How to pick a co-founder. Naval · November 12th, 2009 Update: Also see our 40-minute interview on this topic.
Picking a co-founder is your most important decision. It’s more important than your product, market, and investors. The ideal founding team is two individuals, with a history of working together, of similar age and financial standing, with mutual respect. One is good at building products and the other is good at selling them. The power of two Two is the right number — avoid the three-body problem. One founder companies can work, against the odds (hello, Mark Zuckerberg). Two founders works because unanimity is possible, there are no founder politics, interests can easily align, and founder stakes are high post-financing. Someone you have history with You wouldn’t marry someone you’d just met. One builds, one sells The best builders can prototype and perhaps even build the entire product, end-to-end.
The seller doesn’t have to be a “salesman” or “business guy”. Aligned motives required Don’t settle FAQs. KOUDETAT : Le Dilemme du Cofondateur [FR] Questions you and your co-founder need to have answered before you start (or ASAP) Equity basics: vesting, cliffs, acceleration, and exits. As a cheatsheet, the “normal” equity structure is: Founder terms: 4 year vesting, 1 year cliff, for everyone, including youAdvisor terms (0.5–2.0%): 4 (or 2) year vesting, optional cliff, full acceleration on exit Getting equity structures right When it comes to equity terms, there are only 3 things to understand: vesting, cliffs, and acceleration.
For these examples, let’s say that I’ve got a co-founder and we’re splitting the company 50/50. The problem we want to avoid is if one of us decides to quit early on, taking half the company’s stock with us. Cliffs & vesting Vesting is how we fix that. Vesting means that instead of each getting our 50% immediately, it gets given to us regularly over some period — usually 4 years. A problem this can lead to is that you can end up with loads of people who each own a tiny percentage of the company. Cliffs basically allow you to “trial” a hire or partnership without an immediate equity committment. Vesting schedules, equity shares and loans to founders.
A few days ago we came across this post from Rebekah Campbell, Founder of Posse.com.
In a nutshell, Campbell explained the only mistake she really regrets is giving away too much equity to people who were there at the start, but didn’t end up pulling their weight. Her proposed solution is to have the business lend each founder the agreed value of their equity, in order to purchase their shares. Then if something goes wrong or a founder doesn’t pull their weight (in line with the shareholders agreement), the company rescinds the loan, and takes back the equity. There are some potential issues with this approach, which we’ll outline below. Founders leaving early or not pulling their weight is an issue faced by plenty of startups, says Niki Scevak, co-founder of Startmate and the recently launched Blackbird Ventures.

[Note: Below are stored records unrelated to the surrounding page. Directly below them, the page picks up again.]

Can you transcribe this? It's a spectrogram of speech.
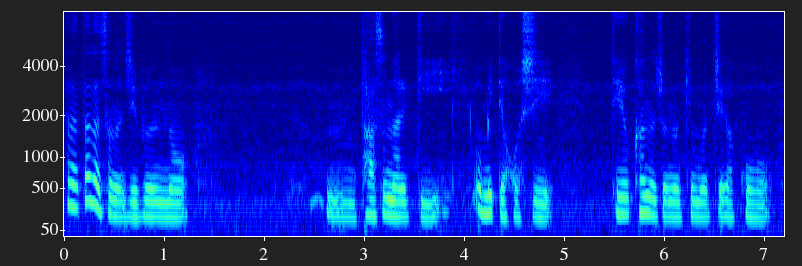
ただただその自分の、うん、パーソナリティを見てほしいっていう彼女の気持ちがこう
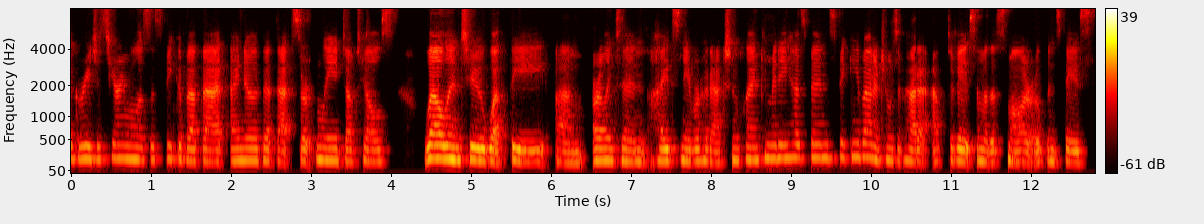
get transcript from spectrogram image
agree, just hearing Melissa speak about that, I know that that certainly dovetails well into what the um, Arlington Heights Neighborhood Action Plan Committee has been speaking about in terms of how to activate some of the smaller open space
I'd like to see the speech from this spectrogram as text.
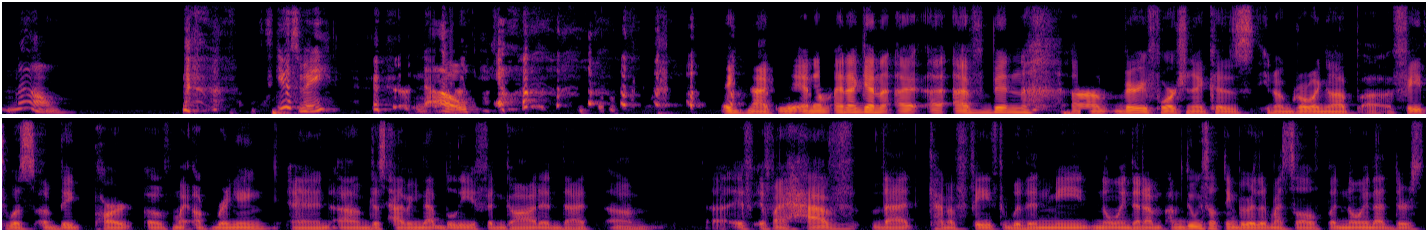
no excuse me no exactly and and again I, I i've been um, very fortunate because you know growing up uh, faith was a big part of my upbringing and um, just having that belief in god and that um, uh, if, if i have that kind of faith within me knowing that I'm, I'm doing something bigger than myself but knowing that there's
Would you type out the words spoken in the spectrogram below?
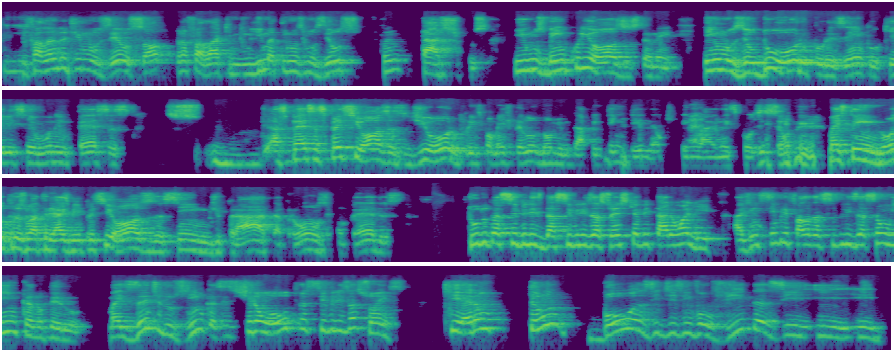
E falando de museus, só para falar que Lima tem uns museus fantásticos e uns bem curiosos também. Tem o Museu do Ouro, por exemplo, que eles reúnem peças as peças preciosas de ouro, principalmente pelo nome, dá para entender né, o que tem lá na exposição, mas tem outros materiais bem preciosos, assim, de prata, bronze, com pedras tudo das, civilizações que habitaram ali. A gente sempre fala da civilização inca no Peru, mas antes dos incas existiram outras civilizações que eram tão boas e desenvolvidas e, e, e,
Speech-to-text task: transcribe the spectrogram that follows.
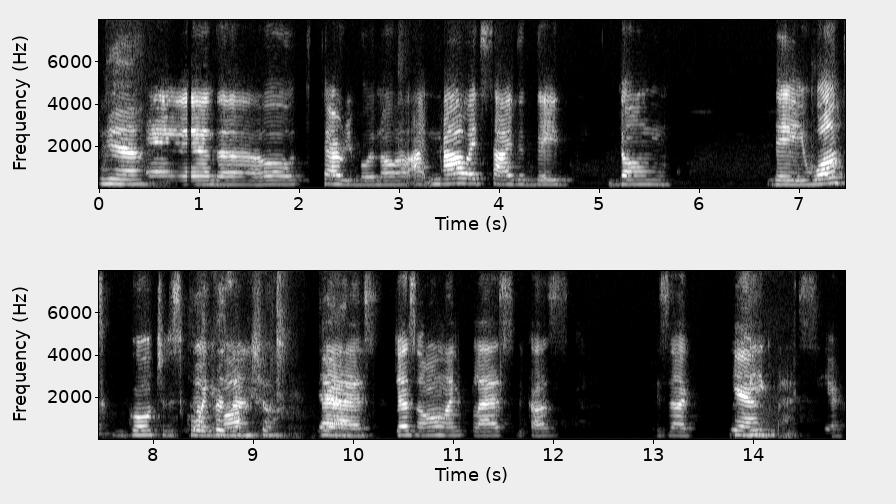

“It really is the most important thing,” says Scevak. Establishing a vesting schedule: what does it mean? The vesting cliff Loan to purchase shares Am I breaking the law? On trust, founder fall-outs, and 6 steps to getting things back on track. Originally published on Venturebeat – Aug 22, 2014 Relationships are built on trust, and they require work to keep alive and well.

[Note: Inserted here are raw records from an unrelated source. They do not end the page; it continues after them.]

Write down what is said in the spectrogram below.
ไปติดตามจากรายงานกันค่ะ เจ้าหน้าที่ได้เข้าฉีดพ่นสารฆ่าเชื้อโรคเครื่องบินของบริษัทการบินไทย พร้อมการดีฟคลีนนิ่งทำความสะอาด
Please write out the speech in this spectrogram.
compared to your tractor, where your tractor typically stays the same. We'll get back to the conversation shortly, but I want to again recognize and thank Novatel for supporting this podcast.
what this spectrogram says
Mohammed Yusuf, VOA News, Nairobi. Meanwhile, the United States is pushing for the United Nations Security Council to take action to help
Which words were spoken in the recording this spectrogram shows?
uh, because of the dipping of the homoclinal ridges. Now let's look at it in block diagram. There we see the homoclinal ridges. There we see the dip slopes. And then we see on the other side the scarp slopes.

In his book The Trust Edge, David Horsager outlines the eight pillars he believes enable trust to occur within a relationship. The eight pillars are clarity, compassion, character, competency, commitment, connection, contribution, and consistency. Should any one of these start faltering, a relationship can quickly start falling apart and possibly lead to permanent damage. In the craziness that is an early-stage startup, where founder roles are sometimes ambiguous to start with (even more so with leading co-founders), it’s no surprise that many of the reasons for companies falling apart are related to founder disputes and loss of trust between co-founders. Note: On this post, the focus is not about whether companies that have a clear CEO are better off than those that are joint efforts from the start.
So what can you pro-actively do? 1. 2. 3. 4. 5. 6.